There is a memorial here for a Norwegian ship that sank in 1903. Only two of the crew survived. I don't know, but they may have walked out on the same trail. The rest are buried here.
I walk back to my canoe. It is dryer this time because someone has already wiped all of the dew off of the leaves. Back at the bay, the NPS patrol boat comes speeding into the bay. We wave at each other and they leave me to myself. Allen's Bay is a bit grim as a campsite, so I paddle north along the west shore towards Ericson's Bay, I'm pretty sure there will be a better spot for camp.
It was a very quiet night. I heard exactly four airliners and later, one small critter padded around the campsite for awhile. Up at 6:30 to a thick overcast and almost no wind. Oatmeal, coffee, load canoe, head south. I follow the east shore past Preachers Point where there is a private house (maybe only 10 private houses - grandfathered in when the lake became National Park land). I head into the bay at the south end, named - South End, but stop on a point to explore the forest a bit. A deer has left tracks on shore. It's old growth forest and fairly easy to walk in. It is exceedingly still here. There is a fantastic echo in this bay and a play with it for awhile. Then I paddle on to Birkestol Point (on the left of the photo - it appears to be touching Baby Island). I see no one. I am done paddling by noon, and I find that the forest behind my campsite is impenetrable, and I am a pretty good burrower in such stuff. So, I read a lot. Saw an osprey, several kingfishers, some teal, some mergansers and a Stellars Jay.
I'm about to bust. My wife tells me to go. She can see that I am too excited to do anything else. I finish up an art submittal and load my gear and canoe in the car. Four hours later I am at Swan Bay on Lake Ozette. It takes me less than ten minutes to get the canoe in the water. I only paddle 1/2 mile, to Benson's Point and make camp. I am alone. In the photo - Garden Island
The first 300+ entries in this blog were from the Seattle area on the west coast of North America. Starting with October 5, 2012, my blog (and myself for that matter) has moved to Connecticut on the east coast. I have a lot to learn about my new home. I paddle solo most of the time, but I do take others on many trips. Photographs are shot from the canoe on the day of the trip. The writing is done by pencil and paper in the canoe.

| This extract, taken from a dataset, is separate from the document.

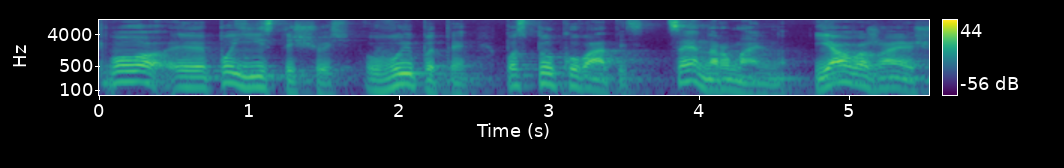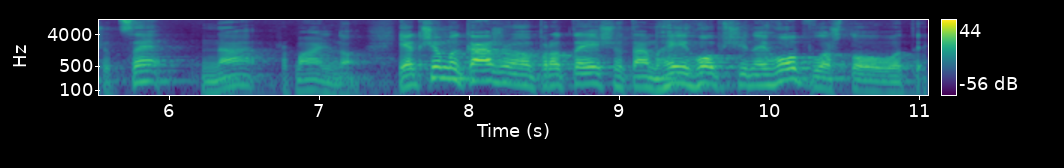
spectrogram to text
по, е, поїсти щось, випити, поспілкуватись. Це нормально. Я вважаю, що це нормально. Якщо ми кажемо про те, що там гей-гоп чи не гоп влаштовувати,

I am an interdisciplinary artist creating content-driven and concept-driven artwork in a diverse selection of materials and themes with a very strong recent emphasis on nature and ecology. I was the Rubicon Foundation/Smoke Farm Artist in Residence for 2011-2012. I now live in Connecticut.